Indonesia will again ban the annual homecoming exodus tradition known locally as mudik this year, the country’s Coordinating Human Development and Culture minister announced today.
“There will still be one collective leave day for Eid al-Fitr, but any mudik activity is prohibited. Social aid will be distributed,” Muhadjir said, adding that the official restriction will be issued by the Transportation Ministry and the National Police.
Mudik, which coincides with the Eid al-Fitr holiday, sees around 30 million Indonesians visiting their hometowns annually before the pandemic. This year’s Eid holiday is expected to fall on May 13 and 14, with a collective leave day scheduled for May 12.
Today’s announcement effectively reversed what Transportation Minister Budi Karya Sumadi said on March 16, who said then that mudik will not be banned this year despite the ongoing pandemic.
Muhadjir said that the decision to ban the annual exodus is based on instructions from President Joko Widodo this week, citing potential risks to COVID-19 transmission.
“The mechanism for mobility of people and goods will be regulated by relevant ministries and institutions. For religious activities to welcome Ramadan, it will be regulated by the Religious Affairs Ministry in consultation with religious organizations,” he explained.
The minister said that the ban will go into force from May 6 to 17, and it is strongly advised that citizens do not travel out of their respective regions prior and after the mudik ban period.
After some initial reluctance, President Joko Widodo last year banned mudik for the Eid holiday in May with Indonesia two months into officially reporting its first COVID-19 cases. Even so, millions still left for their hometowns, especially before the ban came in effect.
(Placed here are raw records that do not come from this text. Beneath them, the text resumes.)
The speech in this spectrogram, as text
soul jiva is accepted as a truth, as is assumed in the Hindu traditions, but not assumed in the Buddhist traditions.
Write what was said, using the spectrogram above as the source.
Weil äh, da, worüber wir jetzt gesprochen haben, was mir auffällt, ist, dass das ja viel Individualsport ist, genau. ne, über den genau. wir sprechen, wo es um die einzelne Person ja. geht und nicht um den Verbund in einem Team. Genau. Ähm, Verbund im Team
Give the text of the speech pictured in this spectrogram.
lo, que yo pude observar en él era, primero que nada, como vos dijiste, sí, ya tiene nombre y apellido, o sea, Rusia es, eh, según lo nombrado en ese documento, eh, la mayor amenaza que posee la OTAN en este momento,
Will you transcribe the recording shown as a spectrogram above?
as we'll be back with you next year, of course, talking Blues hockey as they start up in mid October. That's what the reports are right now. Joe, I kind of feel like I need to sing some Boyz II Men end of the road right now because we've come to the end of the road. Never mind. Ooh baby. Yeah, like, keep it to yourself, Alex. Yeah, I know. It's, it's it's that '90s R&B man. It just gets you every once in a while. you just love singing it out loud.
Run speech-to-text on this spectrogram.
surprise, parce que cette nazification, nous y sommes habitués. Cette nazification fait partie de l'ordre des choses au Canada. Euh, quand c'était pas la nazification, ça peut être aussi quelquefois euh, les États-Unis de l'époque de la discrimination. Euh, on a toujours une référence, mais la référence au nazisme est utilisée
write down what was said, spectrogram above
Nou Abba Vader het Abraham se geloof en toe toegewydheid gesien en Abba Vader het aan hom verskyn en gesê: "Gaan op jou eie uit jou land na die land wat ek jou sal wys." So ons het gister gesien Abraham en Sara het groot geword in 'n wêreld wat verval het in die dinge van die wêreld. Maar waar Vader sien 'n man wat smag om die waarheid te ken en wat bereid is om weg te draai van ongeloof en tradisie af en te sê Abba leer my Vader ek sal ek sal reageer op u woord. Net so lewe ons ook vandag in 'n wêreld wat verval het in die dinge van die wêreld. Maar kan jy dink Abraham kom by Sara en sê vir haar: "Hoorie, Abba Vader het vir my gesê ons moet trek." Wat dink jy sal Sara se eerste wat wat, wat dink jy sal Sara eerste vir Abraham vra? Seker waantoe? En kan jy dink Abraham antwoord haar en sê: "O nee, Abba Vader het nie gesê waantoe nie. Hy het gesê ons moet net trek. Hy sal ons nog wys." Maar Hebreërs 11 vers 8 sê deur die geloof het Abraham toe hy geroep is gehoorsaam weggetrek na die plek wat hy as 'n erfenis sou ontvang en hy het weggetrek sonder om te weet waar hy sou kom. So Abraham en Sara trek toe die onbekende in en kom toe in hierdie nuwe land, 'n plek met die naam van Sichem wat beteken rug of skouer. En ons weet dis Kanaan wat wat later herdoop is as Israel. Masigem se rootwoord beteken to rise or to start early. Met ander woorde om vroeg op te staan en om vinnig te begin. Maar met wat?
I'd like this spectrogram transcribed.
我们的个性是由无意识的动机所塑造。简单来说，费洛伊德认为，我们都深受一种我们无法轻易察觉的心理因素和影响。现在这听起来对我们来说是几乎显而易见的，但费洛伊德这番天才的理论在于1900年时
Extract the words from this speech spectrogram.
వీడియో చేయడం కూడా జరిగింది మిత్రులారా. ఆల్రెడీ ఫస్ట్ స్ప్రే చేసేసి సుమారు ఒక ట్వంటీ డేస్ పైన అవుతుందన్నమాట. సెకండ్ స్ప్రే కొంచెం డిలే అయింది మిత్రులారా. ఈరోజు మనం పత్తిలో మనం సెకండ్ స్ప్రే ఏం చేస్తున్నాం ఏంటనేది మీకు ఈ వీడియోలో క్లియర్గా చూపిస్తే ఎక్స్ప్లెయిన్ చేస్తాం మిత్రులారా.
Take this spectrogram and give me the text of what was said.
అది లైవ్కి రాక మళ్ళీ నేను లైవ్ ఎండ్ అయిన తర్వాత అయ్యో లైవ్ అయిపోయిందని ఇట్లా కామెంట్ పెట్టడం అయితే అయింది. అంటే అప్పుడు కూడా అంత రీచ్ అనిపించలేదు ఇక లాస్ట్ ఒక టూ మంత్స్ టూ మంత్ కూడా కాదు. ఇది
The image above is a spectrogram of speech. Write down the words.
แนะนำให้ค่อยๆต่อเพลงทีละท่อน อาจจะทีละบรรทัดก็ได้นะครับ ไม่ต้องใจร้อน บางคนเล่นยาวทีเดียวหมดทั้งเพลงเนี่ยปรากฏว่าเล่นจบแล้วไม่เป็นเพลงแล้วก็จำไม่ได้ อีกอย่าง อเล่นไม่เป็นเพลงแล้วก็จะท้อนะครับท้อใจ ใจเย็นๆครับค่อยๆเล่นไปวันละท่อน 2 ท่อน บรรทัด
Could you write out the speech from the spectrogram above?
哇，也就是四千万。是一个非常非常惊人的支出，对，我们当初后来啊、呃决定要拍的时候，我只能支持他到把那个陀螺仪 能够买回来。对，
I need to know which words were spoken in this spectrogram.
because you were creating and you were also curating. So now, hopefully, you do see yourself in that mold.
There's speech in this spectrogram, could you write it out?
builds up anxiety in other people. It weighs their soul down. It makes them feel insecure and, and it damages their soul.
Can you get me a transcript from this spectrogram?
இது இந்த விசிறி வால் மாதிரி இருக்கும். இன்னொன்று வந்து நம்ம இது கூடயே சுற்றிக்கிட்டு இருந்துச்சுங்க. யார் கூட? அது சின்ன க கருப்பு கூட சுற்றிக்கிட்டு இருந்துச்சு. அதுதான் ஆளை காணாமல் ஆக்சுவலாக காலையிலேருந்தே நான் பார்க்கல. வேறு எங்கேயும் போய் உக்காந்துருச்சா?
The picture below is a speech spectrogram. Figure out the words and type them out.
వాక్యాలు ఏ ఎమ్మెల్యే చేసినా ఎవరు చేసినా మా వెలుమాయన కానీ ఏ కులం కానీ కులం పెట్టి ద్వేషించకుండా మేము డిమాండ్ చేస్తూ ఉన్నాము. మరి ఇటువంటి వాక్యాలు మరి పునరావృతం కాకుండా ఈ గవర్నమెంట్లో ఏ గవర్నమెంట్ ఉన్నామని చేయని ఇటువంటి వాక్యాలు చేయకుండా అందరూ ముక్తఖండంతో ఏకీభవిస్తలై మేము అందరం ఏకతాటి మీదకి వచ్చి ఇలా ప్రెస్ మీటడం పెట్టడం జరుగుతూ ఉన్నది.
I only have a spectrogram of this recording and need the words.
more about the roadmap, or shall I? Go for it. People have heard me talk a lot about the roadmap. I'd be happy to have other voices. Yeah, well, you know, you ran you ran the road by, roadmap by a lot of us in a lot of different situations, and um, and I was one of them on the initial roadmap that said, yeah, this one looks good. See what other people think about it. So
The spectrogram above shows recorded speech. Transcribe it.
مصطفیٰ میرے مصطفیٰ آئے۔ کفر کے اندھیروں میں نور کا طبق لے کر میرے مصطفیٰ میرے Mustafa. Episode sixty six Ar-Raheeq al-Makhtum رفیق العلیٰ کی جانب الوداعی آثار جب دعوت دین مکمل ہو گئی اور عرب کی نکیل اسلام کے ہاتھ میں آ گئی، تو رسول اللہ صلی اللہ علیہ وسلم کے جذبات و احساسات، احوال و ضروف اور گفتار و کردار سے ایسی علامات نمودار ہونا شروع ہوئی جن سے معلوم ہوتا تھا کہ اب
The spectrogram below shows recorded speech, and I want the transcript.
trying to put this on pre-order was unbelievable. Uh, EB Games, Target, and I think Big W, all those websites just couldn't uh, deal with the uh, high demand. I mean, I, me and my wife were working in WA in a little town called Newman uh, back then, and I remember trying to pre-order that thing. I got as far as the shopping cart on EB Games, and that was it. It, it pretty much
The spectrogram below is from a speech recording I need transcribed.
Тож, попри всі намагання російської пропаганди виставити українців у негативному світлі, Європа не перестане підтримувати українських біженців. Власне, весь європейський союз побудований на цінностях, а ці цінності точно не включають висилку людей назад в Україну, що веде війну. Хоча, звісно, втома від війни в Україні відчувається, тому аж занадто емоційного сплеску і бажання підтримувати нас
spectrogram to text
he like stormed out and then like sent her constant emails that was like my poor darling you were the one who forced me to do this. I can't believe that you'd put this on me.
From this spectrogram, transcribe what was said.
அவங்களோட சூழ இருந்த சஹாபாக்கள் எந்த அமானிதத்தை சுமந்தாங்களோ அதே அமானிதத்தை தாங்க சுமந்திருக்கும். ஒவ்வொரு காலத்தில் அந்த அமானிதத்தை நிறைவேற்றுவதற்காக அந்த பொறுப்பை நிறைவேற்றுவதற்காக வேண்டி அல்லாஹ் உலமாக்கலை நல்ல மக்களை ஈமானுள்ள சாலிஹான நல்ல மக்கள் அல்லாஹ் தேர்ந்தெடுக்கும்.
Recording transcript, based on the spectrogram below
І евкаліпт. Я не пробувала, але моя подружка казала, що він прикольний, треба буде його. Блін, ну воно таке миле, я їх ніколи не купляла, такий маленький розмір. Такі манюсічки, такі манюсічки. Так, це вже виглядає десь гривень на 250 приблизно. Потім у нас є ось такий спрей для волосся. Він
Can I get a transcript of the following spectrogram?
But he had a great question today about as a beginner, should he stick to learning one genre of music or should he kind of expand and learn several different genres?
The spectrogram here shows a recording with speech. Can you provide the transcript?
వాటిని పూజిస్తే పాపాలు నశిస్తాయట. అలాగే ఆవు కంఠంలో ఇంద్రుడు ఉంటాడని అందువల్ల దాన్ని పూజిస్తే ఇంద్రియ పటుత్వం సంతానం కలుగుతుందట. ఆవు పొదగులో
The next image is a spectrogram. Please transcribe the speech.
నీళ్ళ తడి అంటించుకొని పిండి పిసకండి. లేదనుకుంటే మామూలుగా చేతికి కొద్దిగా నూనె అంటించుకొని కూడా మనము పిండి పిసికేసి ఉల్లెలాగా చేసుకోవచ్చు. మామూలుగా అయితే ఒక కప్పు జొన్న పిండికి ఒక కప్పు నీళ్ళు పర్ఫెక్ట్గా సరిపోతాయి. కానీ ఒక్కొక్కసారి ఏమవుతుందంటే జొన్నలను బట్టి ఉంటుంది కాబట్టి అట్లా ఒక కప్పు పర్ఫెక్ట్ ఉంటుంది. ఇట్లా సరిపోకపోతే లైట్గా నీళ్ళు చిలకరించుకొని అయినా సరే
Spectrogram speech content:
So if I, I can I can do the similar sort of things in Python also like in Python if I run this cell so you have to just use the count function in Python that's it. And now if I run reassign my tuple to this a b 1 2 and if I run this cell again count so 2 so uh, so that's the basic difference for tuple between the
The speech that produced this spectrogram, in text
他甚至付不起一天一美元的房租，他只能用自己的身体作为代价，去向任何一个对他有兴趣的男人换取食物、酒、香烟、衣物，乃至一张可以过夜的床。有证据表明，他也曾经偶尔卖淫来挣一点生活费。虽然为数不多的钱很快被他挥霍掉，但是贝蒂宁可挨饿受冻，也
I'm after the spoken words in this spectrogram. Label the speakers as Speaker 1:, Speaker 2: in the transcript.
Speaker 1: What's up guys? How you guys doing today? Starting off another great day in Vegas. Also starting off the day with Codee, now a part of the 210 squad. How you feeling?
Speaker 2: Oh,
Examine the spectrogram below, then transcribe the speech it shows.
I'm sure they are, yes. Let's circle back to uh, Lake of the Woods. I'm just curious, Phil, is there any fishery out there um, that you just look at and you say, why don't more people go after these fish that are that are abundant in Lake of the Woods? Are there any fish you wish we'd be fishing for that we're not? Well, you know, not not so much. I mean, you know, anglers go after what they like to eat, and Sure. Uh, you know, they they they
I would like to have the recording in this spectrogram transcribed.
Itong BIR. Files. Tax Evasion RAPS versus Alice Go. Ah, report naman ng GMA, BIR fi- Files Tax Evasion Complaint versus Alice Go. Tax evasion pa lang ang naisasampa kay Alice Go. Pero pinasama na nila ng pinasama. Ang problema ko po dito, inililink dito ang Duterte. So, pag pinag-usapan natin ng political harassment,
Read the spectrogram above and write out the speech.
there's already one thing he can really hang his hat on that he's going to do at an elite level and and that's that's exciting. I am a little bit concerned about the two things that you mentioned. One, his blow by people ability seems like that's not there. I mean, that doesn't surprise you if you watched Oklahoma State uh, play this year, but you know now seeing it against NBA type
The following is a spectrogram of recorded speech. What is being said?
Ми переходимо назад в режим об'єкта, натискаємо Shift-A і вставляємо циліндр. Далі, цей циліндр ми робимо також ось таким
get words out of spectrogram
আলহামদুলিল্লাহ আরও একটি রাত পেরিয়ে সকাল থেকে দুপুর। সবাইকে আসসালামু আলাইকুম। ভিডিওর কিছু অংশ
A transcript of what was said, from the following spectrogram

Before last year’s Eid holiday, Indonesia recorded hundreds of daily new cases. The daily count shot beyond the 1,000 cases mark a couple of weeks after Eid, which was partly attributed to mudik.
The government has repeatedly reduced the number of public holidays to discourage people from traveling throughout the pandemic. Nonetheless, Indonesia has regularly recorded huge case spikes following major holidays, with the highest spikes in particular of more than 10,000 cases per day coming after the Christmas and New Year holidays.